After the interval Jordan Pal offered something in a different colour –literally—in his bright explorations of timbres titled Iris, a work that seems thinly conceived in comparison to the apparent depths of the other three pieces, but still offered a terrific bit of contrast to the weight in the other pieces, cleansing our aural pallettes (and forgive me if that pun is unforgivable).
The five movement closing collaboration, is one I want to describe with care, given that it’s a collective creation, incorporating improvisation by orchestra players led by Christine Duncan as well as the impromptu vocal heroics of Tagaq. And the subject is grief, the unutterable pain and loss of the missing and murdered aboriginal women. Here we ventured into the territory of the inexpressible, a daring exploration that felt genuinely risky to the life of the performer at the centre of the stage. It feels apt that attempting to express such pain should suggest a painful difficult process of expression, leaving me wondering (not for the first time), if Tagaq’s singing is painful. She was and is unafraid of making sounds that are like an exploration of every feeling, traversing the boundaries between lyrical beauty and visceral agony and back again. I was taken back to my early operatic experiences before surtitles, where one didn’t know nor necessarily care about precise meanings of the words being sung: because one could still have a powerful emotional response to the body language, the tones, the music and the story being told. The subject in this case is grief, explored via the stages enumerated by Kübler-Ross. I found that I was a bit lost in the abstraction of it all, not quite sure what was meant to be said (at least speaking as one who came with the intention of writing about the experience): yet carried away by the power of the voice and the music all the same. I’m not sure one needs to know, so long as one is feeling and responding. And indeed the experience of Tagaq in her TSO debut–so many sounds, such a stunning and vulnerable performance– was overwhelming.
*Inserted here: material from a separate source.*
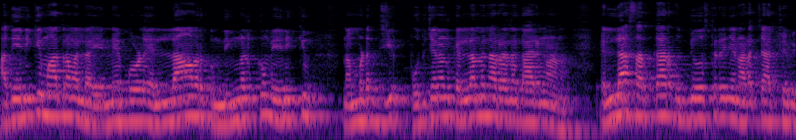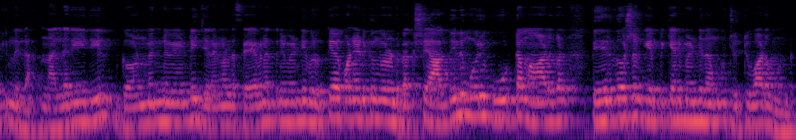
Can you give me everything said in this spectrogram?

The TSO’s #NCF17 continues Wednesday night at Roy Thomson Hall and concludes next Saturday.